This long conversation between father and son is one of the most important moments of the play. It begins as a series of arguments, most of which we have already heard. But we do get several important new pieces of information.
First, we learn that Mary's version of her past is probably idealized. She blames meeting Tyrone for ending all of her childhood dreams, but Tyrone explains to Edmund that her dreams were not suited to her: she was too much of the world to be a nun, and she was not gifted enough to be a concert pianist. Mary wants to blame Tyrone for many things, and perhaps she has good reason to on many issues, but the loss of her childhood dreams is not one of them. Since so much of the past is a burden to her, her only refuge is to retreat farther into the past, into history so remote that she can refashion it after her own liking.
We also learn, in-depth, about the formation of Tyrone's character. Up to this point in the play, Tyrone has probably lost some of the audience's sympathies. But the point of the play is not condemnation. Forgiveness is a central theme, and here Tyrone has a chance to justify himself. We open the act with a humorous moment illustrating Tyrone's stinginess. He barks at Edmund about leaving a few light bulbs on, but then, in a show of extravagance, he turns them all on. Edmund can't help but laugh at his father: so much of his stinginess, as we have seen, is irrational. We then learn the origins of this streak in his character. The light may also be a metaphor: the lights are all on during this conversation between father and son, and for once this conversation breaks new ground. Edmund and Tyrone come to understand each other, to see each other, better than they ever have before. At the end of the conversation, the lights are turned off again.

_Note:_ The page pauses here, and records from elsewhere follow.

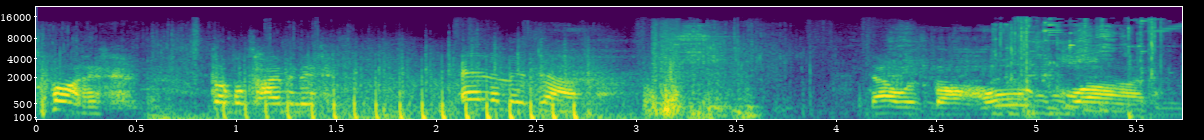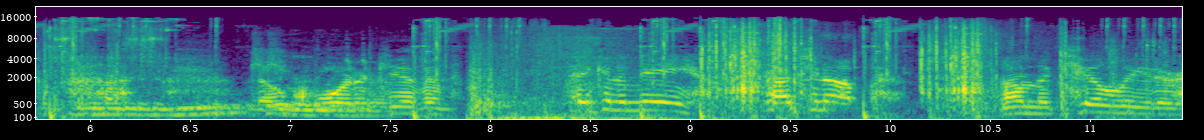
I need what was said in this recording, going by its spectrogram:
Spotted. Double timing it. Enemy down. That was the whole squad. No quarter given. Taking a knee. Patching up. I'm the kill leader.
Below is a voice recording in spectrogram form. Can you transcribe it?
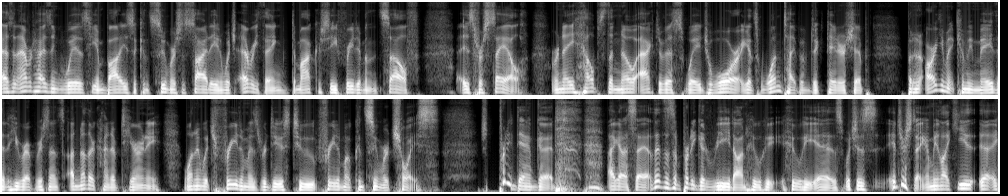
As an advertising whiz, he embodies a consumer society in which everything, democracy, freedom, and itself, is for sale. Rene helps the no activists wage war against one type of dictatorship, but an argument can be made that he represents another kind of tyranny, one in which freedom is reduced to freedom of consumer choice pretty damn good. I gotta say, I think that's a pretty good read on who he who he is, which is interesting. I mean, like he, uh,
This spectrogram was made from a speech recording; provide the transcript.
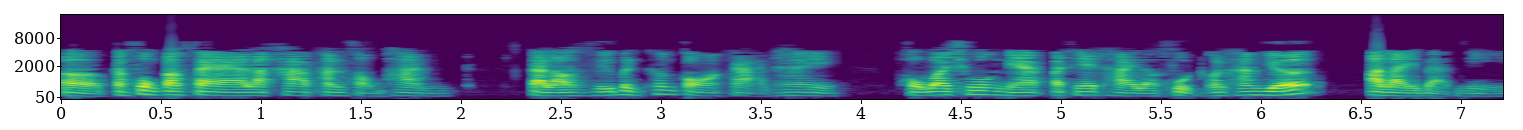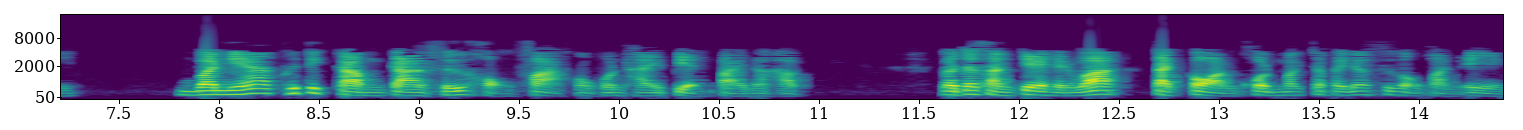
เอ่อกาแฟกาแฟราคาพันสองพัน แต่เราซื้อเป็นเครื่องกรองอากาศให้ เพราะว่าช่วงนี้ประเทศไทยเราฝุ่นค่อนข้างเยอะอะไรแบบนี้ วันนี้พฤติกรรมการซื้อของฝากของคนไทยเปลี่ยนไปนะครับ เราจะสังเกตเห็นว่าแต่ก่อนคนมักจะไปเลือกซื้อของขวัญเอง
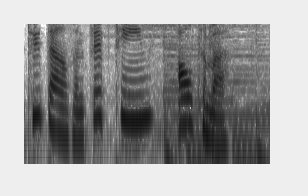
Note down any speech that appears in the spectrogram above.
2015 Altima.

Important in this scene are Edmund's reactions. We see as he forgives his own father: laughing at his stinginess, accepting a stay at a second-rate sanatorium as a compromise, grateful to Tyrone for telling his story. As the son forgives the father, so does the audience.